So for no other reason than guilt by association, the original motion picture soundtrack to The Mummy Returns sucks just as much as that pitiful excuse for a movie it was written for. Remember that mix-tape your ex-girlfriend made for you with all those songs that meant something to just you and her? The one that had the song you first made out to, the song you danced to at senior prom, and that one that you first fu.I mean made love to? And then remember when you found out the little skank had been screwing someone else behind your back and how she gave you the genital warts that she got from the guy she was nailing? Did you ever try listening to that mix-tape after she gnawed through your sternum and ate your heart with an iced cappuccino? Remember how listening to it made you want to pull off one of your own arms and beat yourself senseless with it for putting up with all of her shit? All the money you spent on little gifts and dinners, and all the times you assured her she didn't look fat in those jeans (even though you knew she did)? Forgive me for dredging up all of those memories, but that might give you some vague conception of what listening to The Mummy Returns is like.

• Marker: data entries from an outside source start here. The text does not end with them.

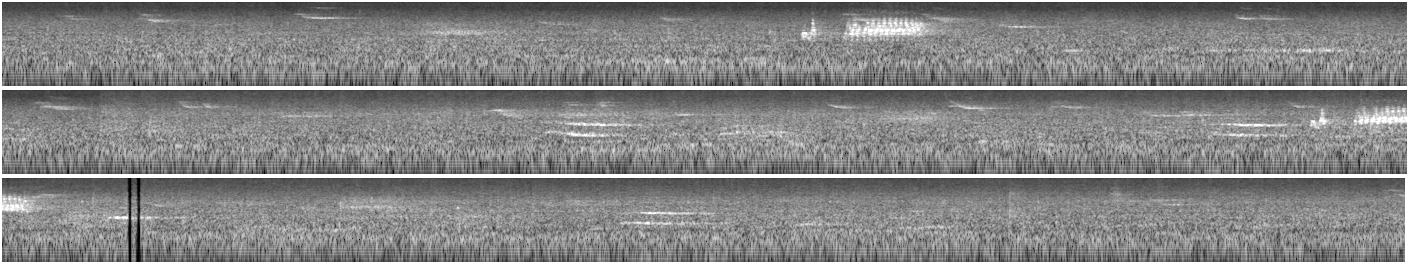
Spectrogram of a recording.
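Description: Small birds chirping and calling, with many short, scattered notes over a steady background hiss. Two much louder bursts stand out, one about six seconds in and one about twenty seconds in.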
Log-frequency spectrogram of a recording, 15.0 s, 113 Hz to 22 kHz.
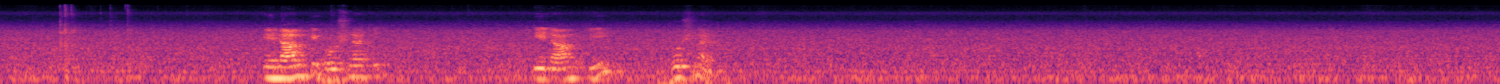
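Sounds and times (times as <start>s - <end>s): room noise hiss: 0.0s - 15.0s.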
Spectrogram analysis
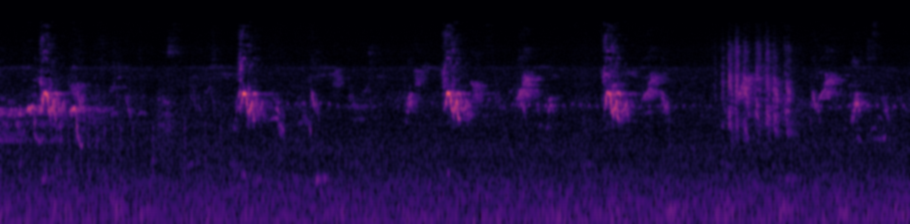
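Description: Common Myna giving short, harsh, chattering notes, repeated roughly every two seconds, ending in a longer burry phrase; faint background hiss.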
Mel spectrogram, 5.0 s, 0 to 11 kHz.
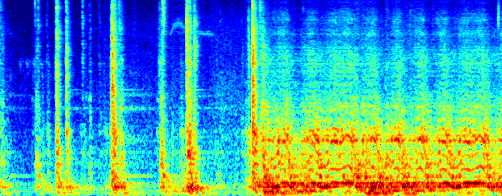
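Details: Ford Capri 3.0L V6 race car replica stored 20 years, fuel primed, manual choke, weak battery: starter whirs in short stabs then a longer crank that never fires; no-start from no spark, later traced to dirty ignition points.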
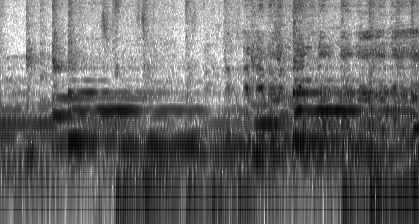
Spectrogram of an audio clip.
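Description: Handpan played live: struck, pitched notes ringing on and overlapping, with deep low notes sounding under them about a second in and near the end.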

Yes, it's really that bad. The overwhelming nausea I felt as I walked out of the that god-awful cartoon-with-live-action-actors lurched back into my gut as the opening strings of "The Legend of the Scorpion King" began to punish my stereo. "My First Bus Ride" dredges up repugnant recollections of the trapeze artist mummies who follow Brendan Fraser et al. on to a double-decker bus for one of the more ridiculous chase scenes in memory. And then of course there's the swoon of "The Mushy Part," which needs no elaboration.

Well, maybe I'm being a little harsh. The score is composed by Alan Silvestri - the guy who penned the music for Back to the Future. I don't care what anyone says, that was the best goddamn soundtrack of 1985. I couldn't tell you what else came out that year, but there's no way anything could have matched the rush I got as an eight-year-old when the horn section hit that crescendo as Marty McFly hit the gas in the Twin Pines mall parking lot in front of JCPenney and wondered aloud "Let's see if these bastards can do 90." Face it, that was the shit. But fittingly, The Mummy Returns is just, well, shit. Sadly, Back to the Future was the pinnacle for Silvestri, who has found a way to rip himself off in every soundtrack since then, yet directors inexplicably continue to throw work his way. (Robert Zemeckis has used him in damn near every movie he's ever made.) He hits all the standard movie soundtrack bases - rousing adrenaline pumpers, subtle heart-string tuggers and fear-inducing seat-clutchers - but the score suffers from the same condition that plagues the movie's title character - it lacks heart.

In "Forever May Not Be Long Enough" (I could make a crack here about how long I could go before watching this movie again, but I won't) the obligatory closing titles song, donated here by Live, lead singer Ed Kowalczyk asks "Would you follow me to the other side?" Hey Ed, I'll follow you anywhere, just so long as you make the music stop.